What is needed:
Instruction for the entries that follow: retype exactly the lines from the line with "Use this spectrogram" to the line with "Given this spectrogram, could", both included, and omit all others.

Material to process:
Segment Open

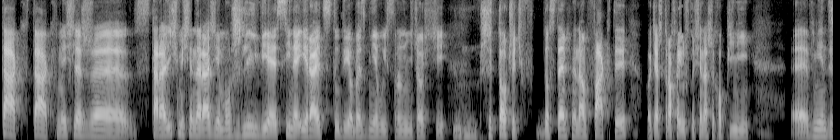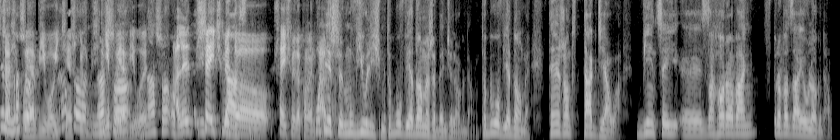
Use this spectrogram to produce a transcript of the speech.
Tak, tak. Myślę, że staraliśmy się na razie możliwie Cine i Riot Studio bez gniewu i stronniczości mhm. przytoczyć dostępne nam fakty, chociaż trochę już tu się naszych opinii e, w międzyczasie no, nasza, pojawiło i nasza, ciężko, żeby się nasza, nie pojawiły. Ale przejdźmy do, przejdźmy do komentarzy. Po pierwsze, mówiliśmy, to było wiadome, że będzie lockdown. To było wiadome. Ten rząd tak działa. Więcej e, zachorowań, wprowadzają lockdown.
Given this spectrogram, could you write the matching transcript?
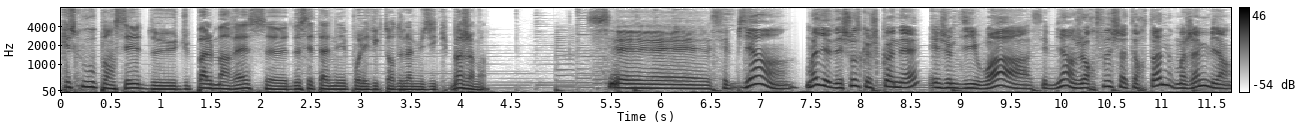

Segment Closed
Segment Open

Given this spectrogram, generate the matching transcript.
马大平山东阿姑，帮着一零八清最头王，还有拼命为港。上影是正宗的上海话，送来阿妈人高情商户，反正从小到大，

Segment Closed

Answer:
Use this spectrogram to produce a transcript of the speech.
Tak, tak. Myślę, że staraliśmy się na razie możliwie Cine i Riot Studio bez gniewu i stronniczości mhm. przytoczyć dostępne nam fakty, chociaż trochę już tu się naszych opinii e, w międzyczasie no, nasza, pojawiło i nasza, ciężko, żeby się nasza, nie pojawiły. Ale przejdźmy do, przejdźmy do komentarzy. Po pierwsze, mówiliśmy, to było wiadome, że będzie lockdown. To było wiadome. Ten rząd tak działa. Więcej e, zachorowań, wprowadzają lockdown.
Given this spectrogram, could you write the matching transcript?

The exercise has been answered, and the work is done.